“A red flag went up when it first happened that the governor told us, he said, ‘Y’all go home. Close up session. I’ll handle it.’ Now, I’m going to give him credit if it was a safety issue, a health concern, I understand that. But it could also, from a lot of people’s standpoint, it was a grasp for power. I don’t know. I’m not going to judge a man. But I do know it’s been several, several months.”
Bridges said Beshear should have called in the 138 legislators to help address the issue.
“Because a one-size fits all does not work and I feel like it's been a failure,” he said.
Do you support the state allowing a vote on a referendum on a local option sales tax?
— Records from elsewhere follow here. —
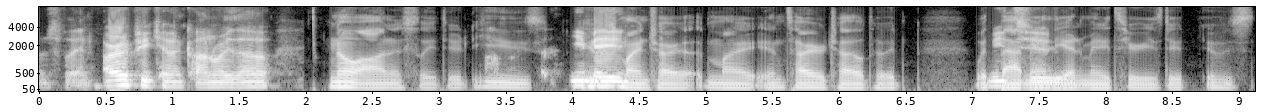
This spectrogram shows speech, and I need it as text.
I'm just playing. R.I.P. Kevin Conroy though. No, honestly, dude, uh, he's He he, made was my entire my entire childhood with Me Batman the animated series, dude. It was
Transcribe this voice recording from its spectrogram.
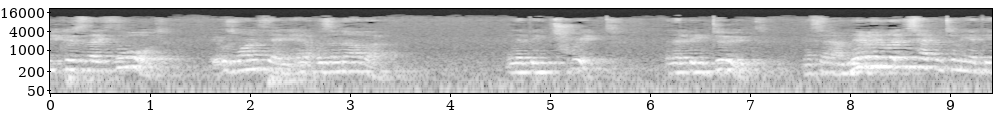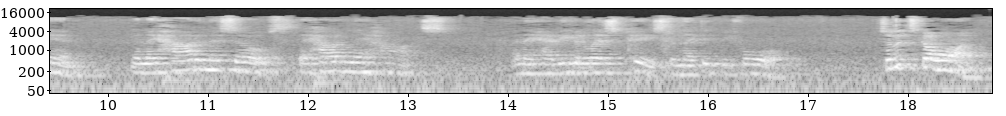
because they thought it was one thing and it was another. And they've been tricked and they've been duped. And they say, I'm never going to let this happen to me again. And they harden themselves, they harden their hearts, and they have even less peace than they did before. So let's go on.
Snardon said he supports allowing a referendum and believes cities need the ability to adjust to the needs of their community. He said allowing the referendum gives cities the opportunity and the leeway to make changes and adjustments for their own individual needs. He said he’s seen it work in other states and cities.
“Tennessee has a sales tax option where cities have the option to make a little bit of adjustment so they can earn additional revenue,” he said.
Snardon said he thinks a sales tax option would be beneficial for Paducah.
Bridges said he also supports allowing a referendum, just as long as the citizens of that municipality are allowed to vote on it.
“If they want to vote, raise their own taxes, I’m all for it,” he said.
He said it will be up to the local leadership to explain what the details are to make sure it’s fully thought out before actions are taken.
In what ways would you reform the tax code while balancing business growth and state revenue?
Bridges said the state needs to continue looking at ways to broaden and increase the sales tax while lowering the personal and corporate income tax. Bridges said it’s a long term approach that takes several years to adjust. He said the second way is to put in a “trigger mechanism” where each year as the state has overages of the budget, they take that surplus when it meets certain amounts and use it to lower personal and income taxes, rather than spending it.
He said states with lower tax rates have higher economic growth, which “equals additional state revenue.”
“So even though we’re doing revenue neutral, it’s still growing the revenues,” he said.
Snardon said the state needs to allow cities the freedom and ability to take more control over their taxes and levy their tax structures. He said the state tax system is “very antiquated” and has not been reformed to the degree that it can be the most effective for the state.
“But I definitely think adjusting the income tax, sales tax and being able to generate new revenue streams is going to be something going forward that needs to occur,” Snardon said.
How will you advocate for Paducah and West Kentucky particularly given that many of the issues facing the legislature are statewide?
Snardon said he’s running on the platform of putting Paducah first and his advocacy at the legislative level is going to include reaching across the table. He said he wants to make sure he makes those key partnerships at the legislative level so “west Kentucky is not left out.”
Bridges said he wants to continue what he’s done for the past two sessions, being involved in House standing committees that affect both the state and Paducah. He said he’s sat on the House standing committee of Education and the Budget Review Committee of Postsecondary Education as well as Workforce Development. He said he’s worked closely with West Kentucky Community Technical College and Murray State University. He also said he’s also worked with Big Rivers Electric Corp. and Tennessee Valley Authority to lower power rates.
“I can’t force businesses to come to Paducah but I can give our local authorities and community the tools to entice businesses to want to come to Paducah,and that’s what I have done and will continue to do.”
The full forum may be viewed here.